Furthermore, I recognise that the distinctions between these methods may be unclear at times. For example, one might ask if trusting scientists is the same as the method of authority or a priori. At times it can be, and it should be stressed that it is not always wrong to use methods other than science: “I’m a philosopher damn it, not an epidemiologist!” Therefore, I cannot claim to have an expert opinion on the current science, but it would be more scientific of me to “trust the authority” of someone who is an epidemiologist and appears to be responding to the most reliable and current evidence. Are they infallible? No, but they are more likely to be correct than individuals with no relevant expertise, obvious personal motives, or in possession of speculative evidence.
In conclusion, I would prefer to invite you to reflect on your own fixation of belief during the pandemic. How have you responded to the doubt and risks that surround us? Which of Peirce’s methods have you used to fix your belief?
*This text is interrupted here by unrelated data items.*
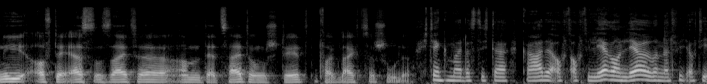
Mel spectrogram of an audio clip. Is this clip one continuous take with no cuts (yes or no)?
no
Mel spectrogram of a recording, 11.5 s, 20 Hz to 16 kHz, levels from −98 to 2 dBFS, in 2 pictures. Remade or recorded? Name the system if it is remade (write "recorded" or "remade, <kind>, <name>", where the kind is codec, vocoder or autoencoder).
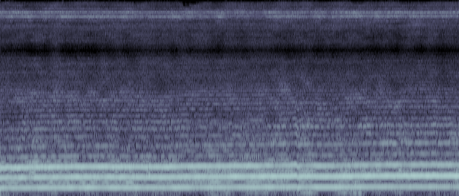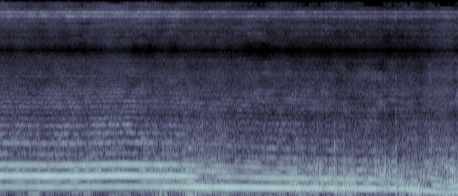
remade, codec, DAC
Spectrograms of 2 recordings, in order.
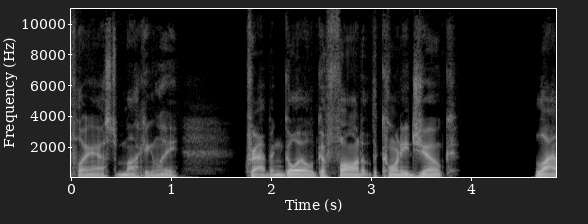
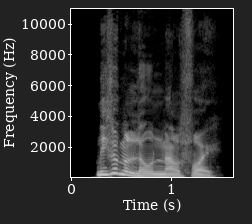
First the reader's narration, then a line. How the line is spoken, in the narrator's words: she snapped through clenched teeth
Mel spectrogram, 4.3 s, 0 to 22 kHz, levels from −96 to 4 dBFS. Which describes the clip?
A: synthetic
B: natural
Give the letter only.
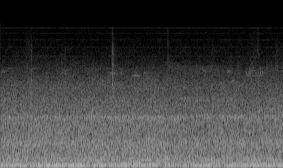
B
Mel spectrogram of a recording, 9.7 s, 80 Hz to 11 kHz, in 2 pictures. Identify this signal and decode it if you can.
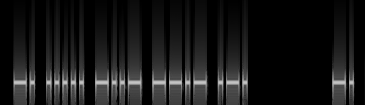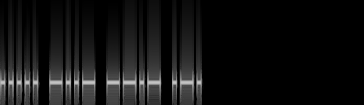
Morse code, heard as a keyed tone, about 22 wpm, 700 Hz. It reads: N5XQR N5XQR
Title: USA Call Signs - 5 Characters - Repeated 2x - 22wpm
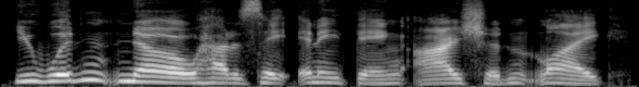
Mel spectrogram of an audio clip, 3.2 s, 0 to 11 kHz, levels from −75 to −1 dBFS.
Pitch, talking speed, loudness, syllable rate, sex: 185 Hz, 190 wpm, -18 LUFS, 4.0 syllables/s, female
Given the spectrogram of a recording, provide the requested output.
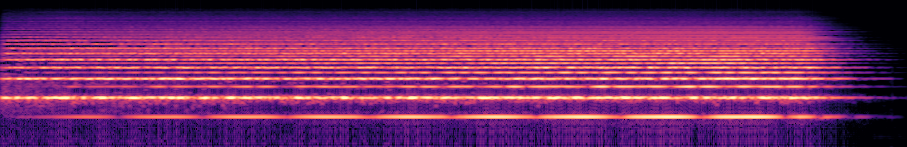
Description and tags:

Are you continuing to believe your gut instinct or preferring the option that most conforms to your own hopes/fears? Are you listening to a specific person or institution on the television, radio, pulpit, or social media whom you trust? Are you filtering the situation through your political, philosophical, or religious ideology? Or are you seeking credible information from the most well-informed experts who have devoted their lives to understanding a field of knowledge relevant to the situation?
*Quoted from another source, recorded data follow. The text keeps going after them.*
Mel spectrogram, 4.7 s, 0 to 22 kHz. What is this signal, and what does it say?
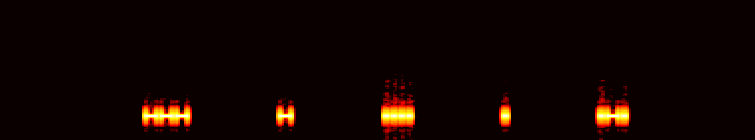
Morse code, heard as a keyed tone, about 48 wpm, spaced as for 14 wpm, 700 Hz. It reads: OTHER
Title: 8x Character Spacing - Top 300 Words - 50wpm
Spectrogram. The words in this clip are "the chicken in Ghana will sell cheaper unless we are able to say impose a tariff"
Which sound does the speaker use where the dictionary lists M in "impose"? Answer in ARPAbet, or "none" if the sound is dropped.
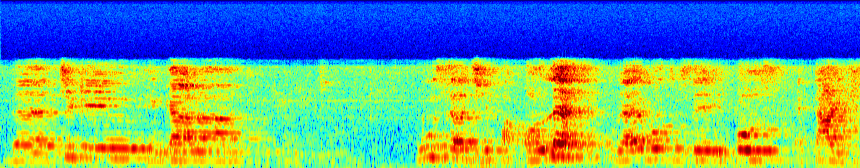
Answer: none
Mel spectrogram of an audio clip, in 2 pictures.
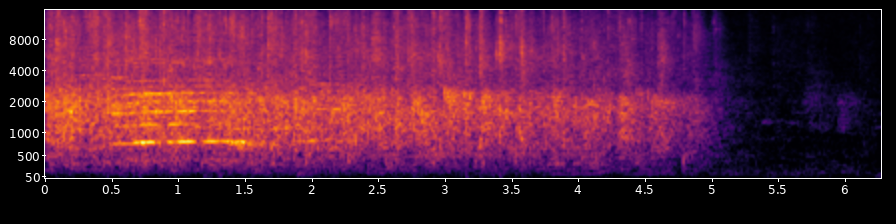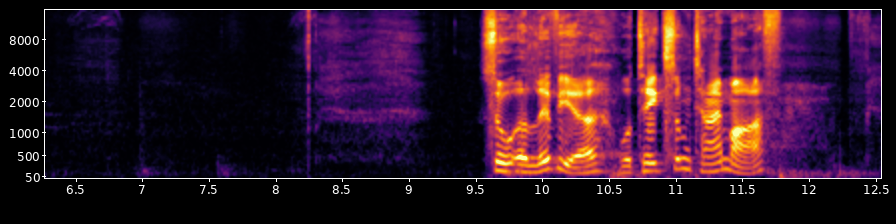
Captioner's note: cheering and applause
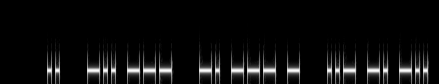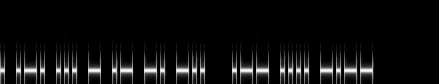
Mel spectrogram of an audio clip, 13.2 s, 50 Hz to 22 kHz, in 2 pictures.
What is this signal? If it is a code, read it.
Morse code, heard as a keyed tone, about 20 wpm, 700 Hz. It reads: I DO NOT UNDERSTAND WHY
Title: Sets of 5 Words Encore 20wpm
I should also finish by highlighting the connection between fallibilism and meliorism, especially when faced with radical doubt. Our most grievous public problems may be insoluble, but even insoluble problems can be ameliorated. The pandemic is no exception and while vaccines are already being distributed, we do not know when we can truly return to normal. In the meantime, we should avoid behaviours that could make the situation worse and do everything we can to help our friends, neighbours, and communities to endure those things that cannot be fixed.
Finally, we must ask a profoundly moral question: Should we return to normal? As individuals and as a species we must learn to be grateful for the ways in which the pandemic has disrupted our unhealthy personal habits, starkly revealed the inequities in our societies, and forced humanity to reconsider the patterns of consumption that make outbreaks inevitable. Otherwise, the pain, suffering, and sacrifice we have endured will be for nothing. The only true failure is the failure to learn from our mistakes. Thus, my final and most important questions: What have you learned from this exceptional experience and how has the pandemic changed you?